The teacher, Gloria, is tiny and in her seventies. She refers to the baby bouncers as hammocks and explains that they help to give you greater stretch and are very good for inversions. That’s upside down then. And I have to admit, it does take a bit of courage to be sure you’ve got the thing threaded through the right way and just allow it to swing you upside down with your head a few inches off the floor. When you’ve done it, though, it’s curiously relaxing. There’s none of the pressure you get on your throat or head when you do a normal shoulderstand or headstand. And there are other postures where one leg is on the ground and one is in the hammock. Or you’re standing on the hammock. And finally, and this really is blissful, you’re lying in the hammock for relaxation, cocooned and gently swinging.
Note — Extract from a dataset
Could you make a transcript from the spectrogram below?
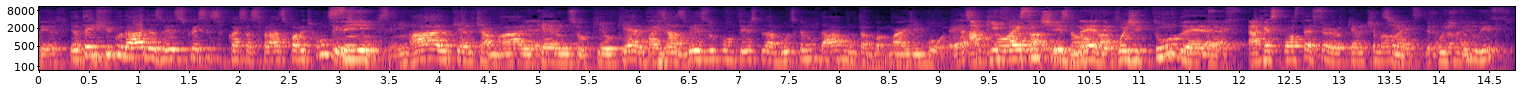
texto. Eu tenho dificuldade, às vezes, com, esses, com essas frases fora de contexto. Sim, sim. Ah, eu quero te amar, eu é. quero não sei o que, eu quero, mas às vezes o contexto da música não dá muita margem boa. Essa Aqui faz é sentido, né? Depois de tudo, é, é, a resposta é, Senhor, eu quero te amar sim, mais. Depois exatamente. de tudo isso.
I’m cocooned again in the treatment room for my NovoGlow Facial, wrapped up in a duvet for a high-tech facial using NovoSerum – with platelet derived growth factors from umbilical cord serum. (Truly.) This promises anti-ageing by restoring and repairing damaged skin cells with a powerful growth factor (multiple anti-oxidants, neuro-peptides, vitamins and collagen stimulants). There are anti-bacterial and anti-inflammatory agents too alongside the more usual moisturisers. For added efficacy, there is a spinning brush to prepare and cleanse then the bt-Micro unit to help get the stuff in. Even my hands and feet are given the peptide treatment over which warmed socks and mitts are placed.
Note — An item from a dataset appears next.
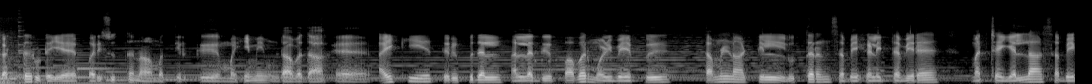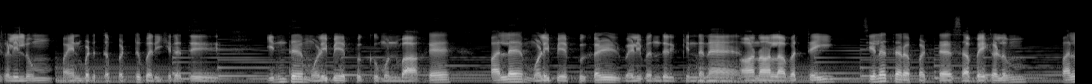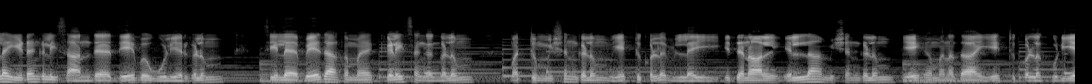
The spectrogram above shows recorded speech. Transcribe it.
கர்த்தருடைய பரிசுத்த நாமத்திற்கு மகிமை உண்டாவதாக. ஐக்கிய திருப்புதல் அல்லது பவர் மொழிபெயர்ப்பு தமிழ்நாட்டில் லுத்தரன் சபைகளைத் தவிர மற்ற எல்லா சபைகளிலும் பயன்படுத்தப்பட்டு வருகிறது. இந்த மொழிபெயர்ப்புக்கு முன்பாக பல மொழிபெயர்ப்புகள் வெளிவந்திருக்கின்றன. ஆனால் அவற்றை சில தரப்பட்ட சபைகளும் பல இடங்களை சார்ந்த தேவ ஊழியர்களும் சில வேதாகம கிளை சங்கங்களும் மற்றும் மிஷன்களும் ஏற்றுக்கொள்ளவில்லை. இதனால் எல்லா மிஷன்களும் ஏகமனதாய் ஏற்றுக்கொள்ளக்கூடிய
The next day, there is the Purification Ritual. This starts off with a vigorous exfoliation before I’m wrapped up in Black Silt Clay with extracts of Sarsaparilla and coffee. Not only does it promise to increase circulation and minimise cellulite, it smells good too. My face (it’s getting a lot of attention over here) gets an oat polish and a hydrating aloe and prickly pear mask. (There’s prickly pear lemonade in the relaxation room – quite delicious.) While the prickly pear’s doing its stuff I have a scalp massage with avocado oil mixed with essences of lime blossom and sweet blood orange (all very good for the hair, apparently). I’m finished off with a massage with bergamot, citrus and aloe body lotion.
And aside from a vast menu of treatments, you can have acupuncture, a nutrition consultation and vitamin prescription tailored to your needs, fitness training programmes and diagnostics, even personal growth and life coaching. And you can even take the spa home with you. There is online, on-going support as a follow-up with an interactive e-magazine sent to your laptop. The spa service that never ends….
For more information about the Fairmont Princess Scottsdale and the Willow Streams Spa, visit www.fairmont.com.
For more information about the Alvadora Spa at the Royal Palms Hotel, Arizona, visit www.royalpalmshotel.com.
For further information on holidays to Arizona visit www.visitarizona.com.